When faced with a crisis, our natural reaction is to deal with its immediate threats. Ateka* came to the make-shift clinic with profuse diarrhoea: they diagnosed cholera. The urgent concern in the midst of that humanitarian crisis was to treat the infection and send her home as quickly as possible. But she came back to the treatment centre a few days later – not for cholera, but because she was suffering from severe acute malnutrition. Doctors had saved her life but not restored her health. And there were others too, who like Ateka eventually succumbed to severe malnutrition.
Children with disabilities are up to four times more likely to experience violence, with girls being the most at risk, according to the United Nations Children’s Fund.
Every Sunday afternoon, Thembi Majola* cooks a meal of chicken and rice for her mother and herself in their home in Alexandra, an informal settlement adjacent to South Africa’s wealthy economic hub, Sandton.
States around the world must take effective action to guarantee the human rights of indigenous peoples, says a group of UN experts. In a joint statement marking International day of the World’s Indigenous Peoples, the experts say it is crucial that the rights of indigenous peoples are realised when they migrate or are displaced from their lands:

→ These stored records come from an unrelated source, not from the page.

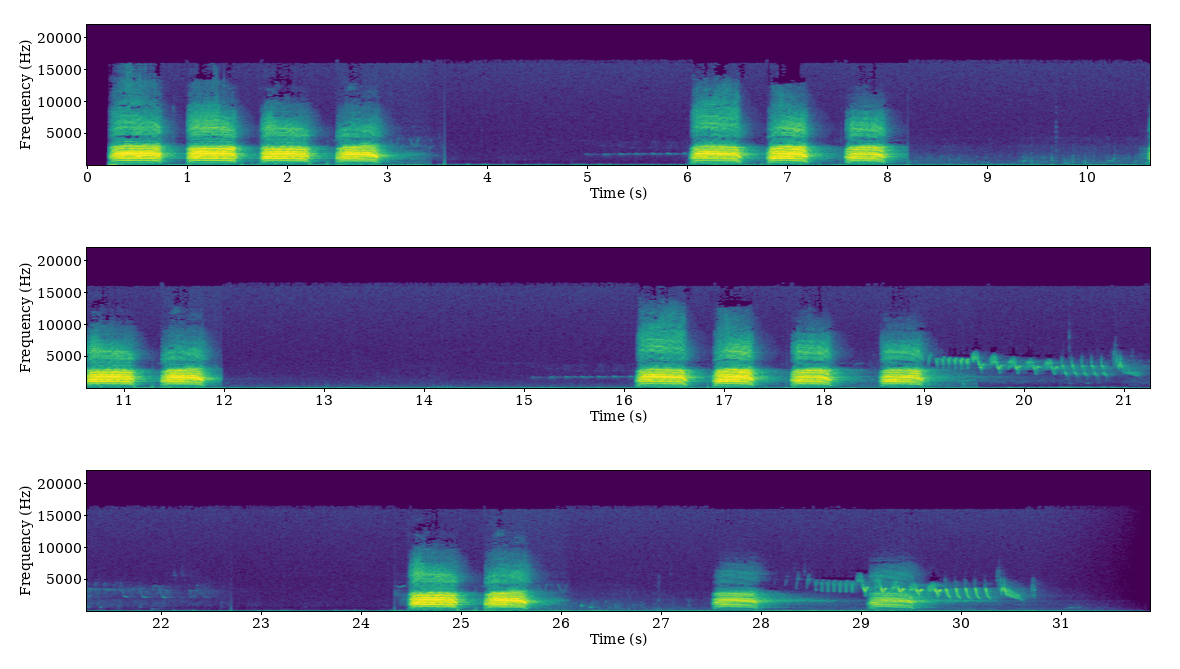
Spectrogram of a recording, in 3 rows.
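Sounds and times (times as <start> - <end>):
crow calling in winter: 0.2 - 3.4, 6.0 - 8.2, 10.6 - 12.0, 16.1 - 19.8, 24.4 - 26.1, 27.5 - 30.7.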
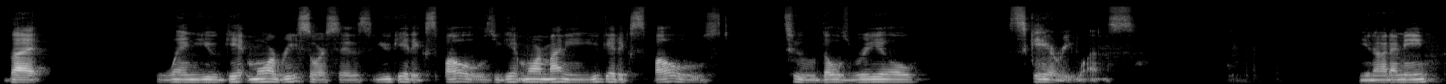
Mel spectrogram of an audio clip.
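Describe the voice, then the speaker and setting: A man's voice: on the low side, flat delivery, slow, gravelly, long pauses. A man giving a loose, rambling spiritual talk to his viewers in an informal, folksy way. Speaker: spiritual vlogger. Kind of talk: casual spiritual monologue.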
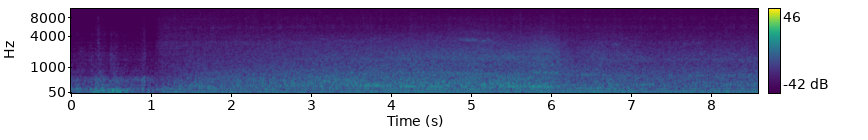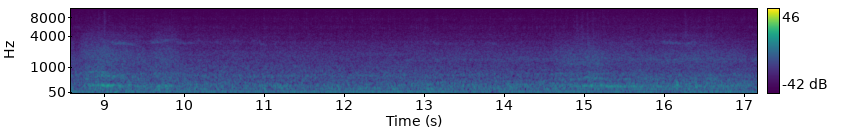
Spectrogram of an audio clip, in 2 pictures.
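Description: Wind rushes loudly past a small plane.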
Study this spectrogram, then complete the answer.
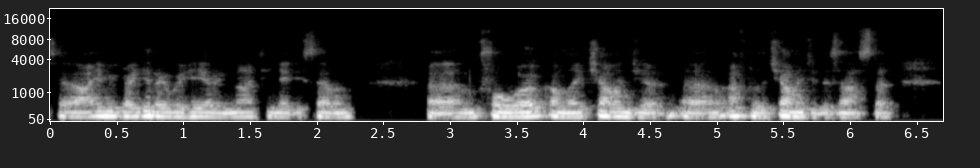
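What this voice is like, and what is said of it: English accent. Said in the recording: “despite my English accent.”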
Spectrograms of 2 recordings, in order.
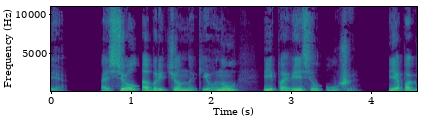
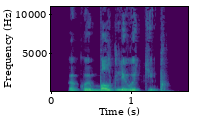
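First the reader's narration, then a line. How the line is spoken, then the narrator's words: Gruff mutter. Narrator (Russian): буркнул мой пес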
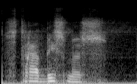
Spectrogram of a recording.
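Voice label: "strabismus", Dutch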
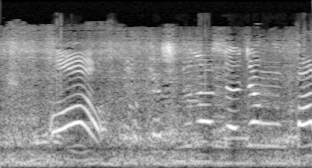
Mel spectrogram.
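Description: Young children's high-pitched voices in short, excited exclamations, the clearest about half a second in, over steady background chatter.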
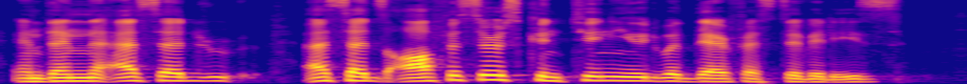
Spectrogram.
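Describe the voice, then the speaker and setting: Against a quiet background, the speaker talks with an Arabic accent and ordinary pitch variation. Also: man. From Syria. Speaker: war crimes witness. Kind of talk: testimony.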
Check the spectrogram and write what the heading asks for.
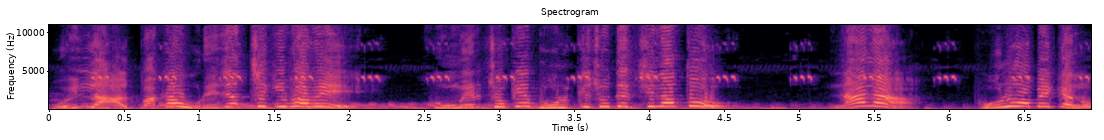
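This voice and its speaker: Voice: very high voice, very animated, moderate pace, over loud music. A performer voicing an innocent, bewildered poor animal husband in a cartoon story, with a pleading manner. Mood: puzzled.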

The world’s food systems face two immense challenges today. One, to produce enough food to nourish a global population of seven billion people without harming the environment. Two, to make sure food systems deliver nutrition to everyone, particularly the world’s poorest, many of whom suffer from chronic under-nutrition.